The banking lobby’s push to restrict big tech’s entry into banking has already received considerable bipartisan support in Congress. Last November, Sen. John Kennedy (R-Louisiana) and Rep. Chuy Garcia (D-Illinois) introduced the Keep Big Tech Out of Finance Act, which would prohibit Facebook and other big tech firms from creating their own digital currencies. The bill was deliberately introduced on the 20th anniversary of the Gramm-Leach-Bliley Act.
“I think members of Congress on both sides of the aisle have serious concerns about the entry of big tech into banking and financial services,” Garcia said. “We’re drawing a clear line between banking and commerce by clarifying the extent to which tech can be involved in financial activity.”
Although they haven’t entirely prevented nonbanks from offering an array of innovative financial products, this coalition of bankers and big tech critics – our proverbial bootleggers and Baptists, respectively – has largely succeeded in thwarting tech companies in their effort to become full-fledged banks.
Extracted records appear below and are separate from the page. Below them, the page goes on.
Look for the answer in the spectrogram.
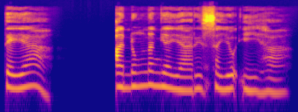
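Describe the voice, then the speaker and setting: A woman's voice: mid-range voice, takes it slowly, warm tone, clean tone, no room sound, studio quality, pitched above the performer's own voice, lightly acted. A woman voicing an old male family lawyer, worried and earnest, with a murmured, anxious delivery.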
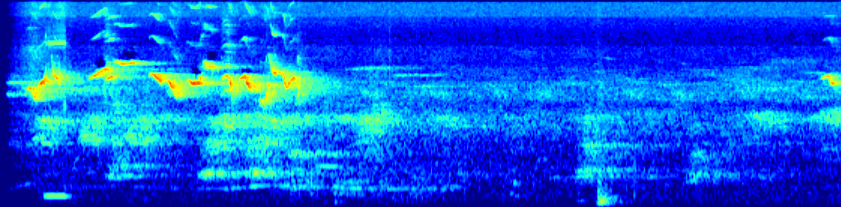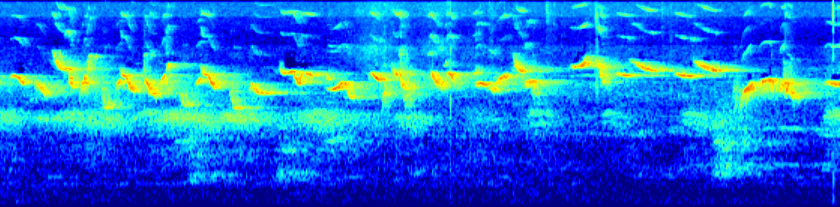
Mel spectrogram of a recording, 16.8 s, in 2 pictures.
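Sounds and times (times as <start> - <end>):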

Yet, despite their public proclamations that these higher barriers to entry into banking are essential for protecting consumers, there’s little to no evidence that banks are engaging in these anti-big-tech lobbying efforts out of the kindness of their hearts rather than their own financial self-interest.
Contrary to what these modern-day bootleggers and Baptists argue, allowing more entrants into financial services is not inherently risky. And, to the extent that it exposes some consumers to more risk, it does so because those consumers prefer riskier options to the available alternatives.
Competition and innovation benefit consumers. At a time when expanding access to financial services has become a priority, suppressing innovation from its most likely sources in the tech sector is simply a recipe for disappointment. As Aaron Klein of Brookings and Brian Knight of Mercatus have noted, “Trying to shoehorn the new Fintech world into the old regulatory system risks denying the benefits of competition and innovation to millions of Americans.”
Financial inclusion has skyrocketed around the world thanks in large part to relaxing outmoded regulations to give tech companies and other non-bank entities greater scope to find innovative solutions for reaching the poor and unbanked. There is no reason regulators should let banking lobbyists and anti-tech advocacy groups – our modern day bootleggers and Baptists – prevent Americans from reaping the benefits of financial innovations. Prohibition of alcohol proved to be a disastrously bad idea. Prohibiting competition in banking is unlikely to fare any better.